I’d really like to be able to find out how well “our” usage guides, those in the HUGE database that is, have been selling over the years. This is confidential information, I was recently told by the firm handling the estate of Kingsley Amis. So I’ve been experimenting with other ways of finding the information I need, and one idea I hit upon (for what it is worth: please let me have your thoughts on this!) was to look at the ratings on Amazon UK’s website. And there I found that Caroline Taggart, with Her Ladyship’s Guide to the Queen’s English (2010), did slightly better than Steven Pinker’s The Sense of Style. See for yourself: the first Customer Review is for Taggart, the second for Pinker.
Pinker also scored lower ratings than Taggart did. On Amazon’s US site, shown below, Pinker’s ratings are slightly higher (4.4 stars out of 5) than those on the UK site (4.2), and they are based on more customer reviews (204), which makes the figure more reliable.
And here, too, we see that there were buyers who don’t seem to have liked the book much: about ten of them (5%) only rated it one star. So Taggart still does better, even though only 37 British customers took the trouble to rate the book (only 8 did so on Amazon US, still giving her a 4.5 between them). Well done, Caroline.
The differences between Amazon UK and Amazon US are worth exploring further. The British writer Simon Heffer’s Strictly English, very critically reviewed by Geoff Pullum and David Crystal, scores much lower on Amazon US (2.7 stars only) than on Amazon UK (4.2 stars). Perhaps American readers don’t like the book much. Then again, the book was rated by many more people on the UK site: 66 compared to a paltry 7 American buyers. Perhaps the higher UK rating and the fact that more buyers expressed their opinions suggests that the British general public liked the book better than the linguists who criticised it. Food for thought!
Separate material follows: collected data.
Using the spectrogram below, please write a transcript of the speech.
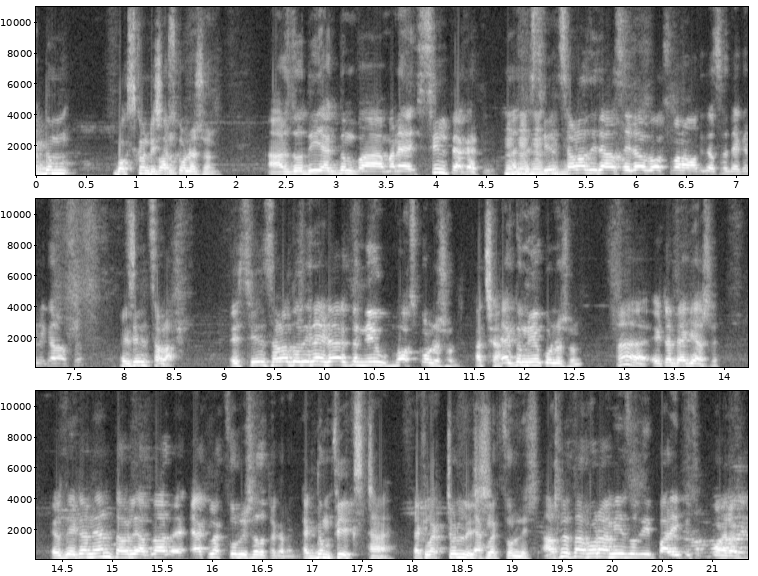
একদম বক্স কন্ডিশন বক্স কন্ডিশন আর যদি একদম মানে সিল প্যাক আর কি সিল ছাড়া যেটা আছে এটা বক্স মানে আমাদের কাছে দেখেন এখানে আছে। সিল ছাড়া। এই সিল ছাড়া যদি না এটা একদম নিউ বক্স কন্ডিশন আচ্ছা। একদম নিউ কন্ডিশন হ্যাঁ এটা ব্যাগে আসে। যদি এটা নেন তাহলে আপনার এক লাখ চল্লিশ হাজার টাকা লাগবে একদম ফিক্সড হ্যাঁ। এক লাখ চল্লিশ। এক লাখ চল্লিশ। আসলে তারপরে আমি যদি পারি কিছু কমে রাখব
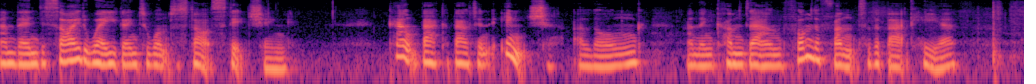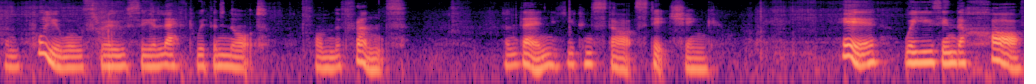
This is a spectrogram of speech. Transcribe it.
and then decide where you're going to want to start stitching. Count back about an inch along and then come down from the front to the back here and pull your wool through so you're left with the knot on the front and then you can start stitching. Here we're using the half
But the real question, I suppose, is: how reliable are these figures?